Record extracts:
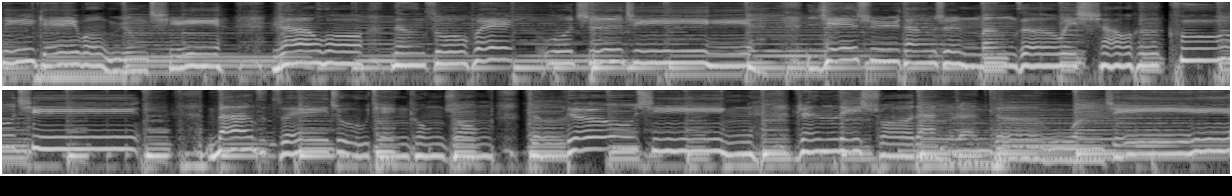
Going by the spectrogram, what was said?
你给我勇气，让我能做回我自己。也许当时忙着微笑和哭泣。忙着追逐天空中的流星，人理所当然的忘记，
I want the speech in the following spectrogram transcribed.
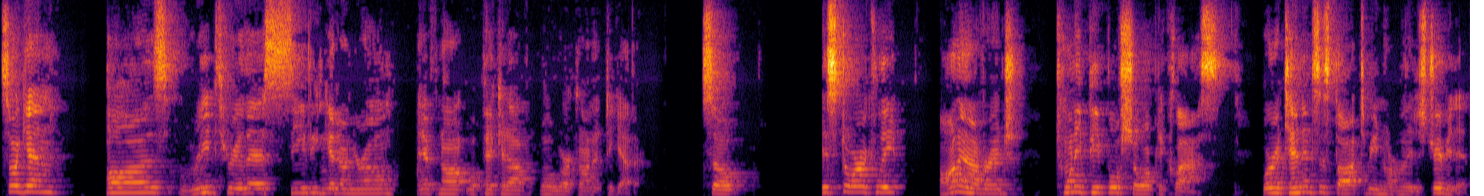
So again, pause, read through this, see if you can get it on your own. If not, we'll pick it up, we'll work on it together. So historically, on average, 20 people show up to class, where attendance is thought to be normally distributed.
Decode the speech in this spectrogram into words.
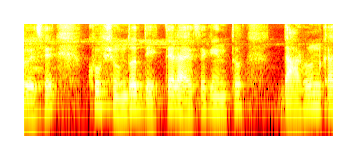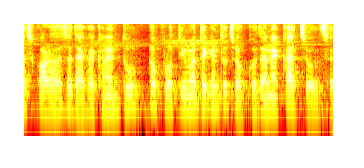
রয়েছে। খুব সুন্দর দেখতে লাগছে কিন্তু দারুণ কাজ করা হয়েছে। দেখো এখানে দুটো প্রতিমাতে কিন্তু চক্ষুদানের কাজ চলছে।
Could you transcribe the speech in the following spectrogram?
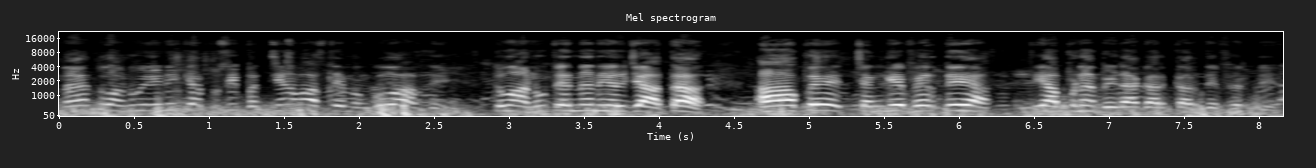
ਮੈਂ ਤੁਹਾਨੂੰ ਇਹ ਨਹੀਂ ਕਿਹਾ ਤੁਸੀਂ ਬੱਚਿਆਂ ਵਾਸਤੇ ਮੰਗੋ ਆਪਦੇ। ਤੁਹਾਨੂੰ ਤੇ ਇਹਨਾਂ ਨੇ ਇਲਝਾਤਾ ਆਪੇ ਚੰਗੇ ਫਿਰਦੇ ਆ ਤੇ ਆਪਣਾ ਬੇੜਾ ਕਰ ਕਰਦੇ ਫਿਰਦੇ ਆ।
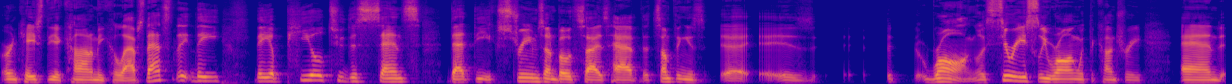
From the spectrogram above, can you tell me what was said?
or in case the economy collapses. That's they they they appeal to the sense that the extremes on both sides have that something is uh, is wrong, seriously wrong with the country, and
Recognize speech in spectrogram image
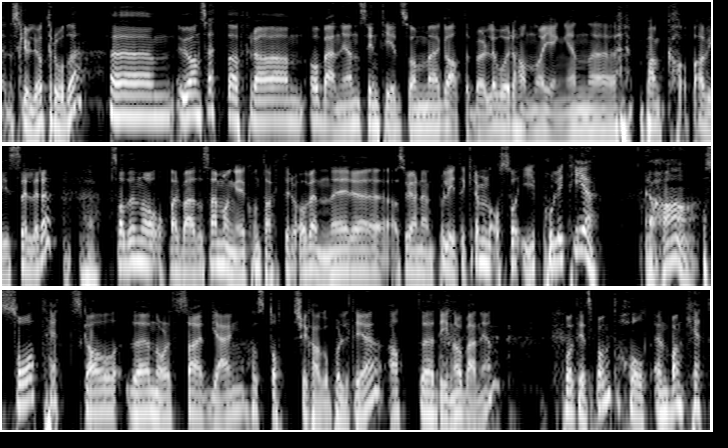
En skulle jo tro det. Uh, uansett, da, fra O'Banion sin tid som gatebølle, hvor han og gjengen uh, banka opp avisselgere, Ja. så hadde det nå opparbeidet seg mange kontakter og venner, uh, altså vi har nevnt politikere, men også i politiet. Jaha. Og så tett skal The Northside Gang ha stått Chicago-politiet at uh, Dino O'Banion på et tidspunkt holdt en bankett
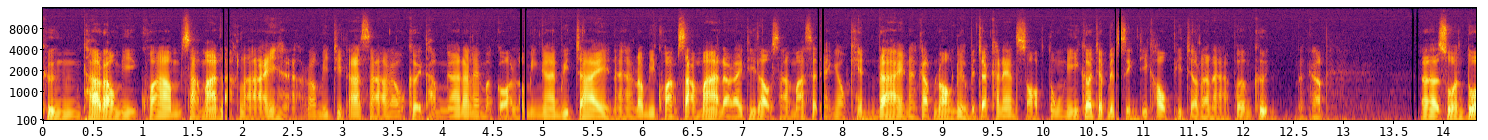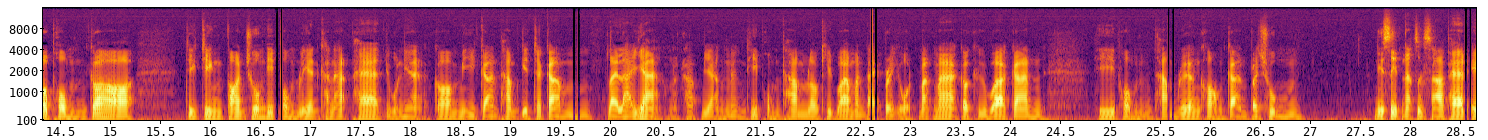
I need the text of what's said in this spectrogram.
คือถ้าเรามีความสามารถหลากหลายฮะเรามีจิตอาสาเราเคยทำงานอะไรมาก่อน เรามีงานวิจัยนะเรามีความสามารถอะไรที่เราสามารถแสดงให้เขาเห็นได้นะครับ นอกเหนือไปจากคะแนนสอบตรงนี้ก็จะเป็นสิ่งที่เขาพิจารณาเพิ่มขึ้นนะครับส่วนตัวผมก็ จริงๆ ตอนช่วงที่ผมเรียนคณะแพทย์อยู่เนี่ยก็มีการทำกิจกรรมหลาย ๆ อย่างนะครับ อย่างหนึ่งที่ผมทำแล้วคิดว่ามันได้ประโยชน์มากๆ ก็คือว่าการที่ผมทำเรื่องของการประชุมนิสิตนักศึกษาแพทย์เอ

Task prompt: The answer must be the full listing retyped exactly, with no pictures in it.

Result:
Going by the spectrogram, what was said?
你给我勇气，让我能做回我自己。也许当时忙着微笑和哭泣。忙着追逐天空中的流星，人理所当然的忘记，
I want the speech in the following spectrogram transcribed.
So again, pause, read through this, see if you can get it on your own. If not, we'll pick it up, we'll work on it together. So historically, on average, 20 people show up to class, where attendance is thought to be normally distributed.
Decode the speech in this spectrogram into words.
রয়েছে। খুব সুন্দর দেখতে লাগছে কিন্তু দারুণ কাজ করা হয়েছে। দেখো এখানে দুটো প্রতিমাতে কিন্তু চক্ষুদানের কাজ চলছে।
Could you transcribe the speech in the following spectrogram?
ਮੈਂ ਤੁਹਾਨੂੰ ਇਹ ਨਹੀਂ ਕਿਹਾ ਤੁਸੀਂ ਬੱਚਿਆਂ ਵਾਸਤੇ ਮੰਗੋ ਆਪਦੇ। ਤੁਹਾਨੂੰ ਤੇ ਇਹਨਾਂ ਨੇ ਇਲਝਾਤਾ ਆਪੇ ਚੰਗੇ ਫਿਰਦੇ ਆ ਤੇ ਆਪਣਾ ਬੇੜਾ ਕਰ ਕਰਦੇ ਫਿਰਦੇ ਆ।
From the spectrogram above, can you tell me what was said?
or in case the economy collapses. That's they they they appeal to the sense that the extremes on both sides have that something is uh, is wrong, seriously wrong with the country, and
Recognize speech in spectrogram image
En skulle jo tro det. Uh, uansett, da, fra O'Banion sin tid som gatebølle, hvor han og gjengen uh, banka opp avisselgere, Ja. så hadde det nå opparbeidet seg mange kontakter og venner, uh, altså vi har nevnt politikere, men også i politiet. Jaha. Og så tett skal The Northside Gang ha stått Chicago-politiet at uh, Dino O'Banion på et tidspunkt holdt en bankett
I need the text of what's said in this spectrogram.
คือถ้าเรามีความสามารถหลากหลายฮะเรามีจิตอาสาเราเคยทำงานอะไรมาก่อน เรามีงานวิจัยนะเรามีความสามารถอะไรที่เราสามารถแสดงให้เขาเห็นได้นะครับ นอกเหนือไปจากคะแนนสอบตรงนี้ก็จะเป็นสิ่งที่เขาพิจารณาเพิ่มขึ้นนะครับส่วนตัวผมก็ จริงๆ ตอนช่วงที่ผมเรียนคณะแพทย์อยู่เนี่ยก็มีการทำกิจกรรมหลาย ๆ อย่างนะครับ อย่างหนึ่งที่ผมทำแล้วคิดว่ามันได้ประโยชน์มากๆ ก็คือว่าการที่ผมทำเรื่องของการประชุมนิสิตนักศึกษาแพทย์เอ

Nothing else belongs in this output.